How They Fare
India's banking industry fared better than its Asian peers on two out of five objectives that McKinsey identified. They scored high marks in increasing shareholder value and allocating capital efficiently, the report finds. They also compare favorably on a third parameter -- contributing to India's GDP ( gross domestic product ) -- on a global scale, the report adds. Indian banks, however, don't look as good in fostering "financial inclusion"; banks in other countries do a better job of tapping household savings, the McKinsey report says. Also, they could do a better job of managing intermediation costs more efficiently, read as the spread between the interest rate on loans advanced and that paid for deposits. Indian banks have a lot of ground to cover in participating in the country's GDP, says Rajesh Chakrabarti, professor of finance at the Indian School of Business in Hyderabad. "Bank credit accounts for about 40% of GDP in India, but it far exceeds the GDP in other Asian countries like Hong Kong, China, Taiwan, Singapore and Malaysia," he says. Indian banks achieved the highest pretax returns on investment across Asia at 17.9% in 2006, compared with those in Malaysia (16.3%), China (15.1%) and Thailand (9.1%), the report says.
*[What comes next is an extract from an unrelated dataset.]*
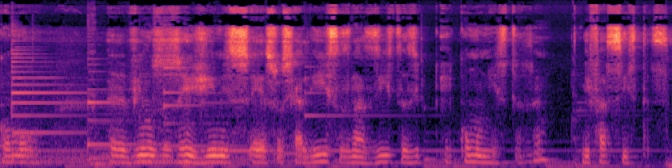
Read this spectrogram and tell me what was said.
como é, vimos os regimes é, socialistas, nazistas e, e comunistas né? e fascistas.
That performance helped Indian banks post the highest returns to shareholders as measured by stock market banking indices , it adds. Between January 2000 and October 2007, Indian banks delivered returns to shareholders of 36.76% (compounded annual growth rate ), compared with 24.03% for the entire Indian stock market. In the same period, Chinese banks achieved returns to shareholders of 17.57%, while British banks managed only 9.34%. All those ranked better than the 7.16% by all shares on the FTSE (Financial Times Stock Exchange) index and 4.54% on the Dow Jones Industrial Average ( DJI), as tracked by the McKinsey report. Chakrabarti says foreign banks operating in India have been the most profitable , and he attributes that to their ability to attract corporate current accounts, on which they pay zero interest; savings accounts pay interest rates of 3.5%, while longer-term deposits attract rates of up to 9%, the peak rate being that for senior citizens. "The current deposits keep their overall interest rates low and margins high," Chakrabarti notes.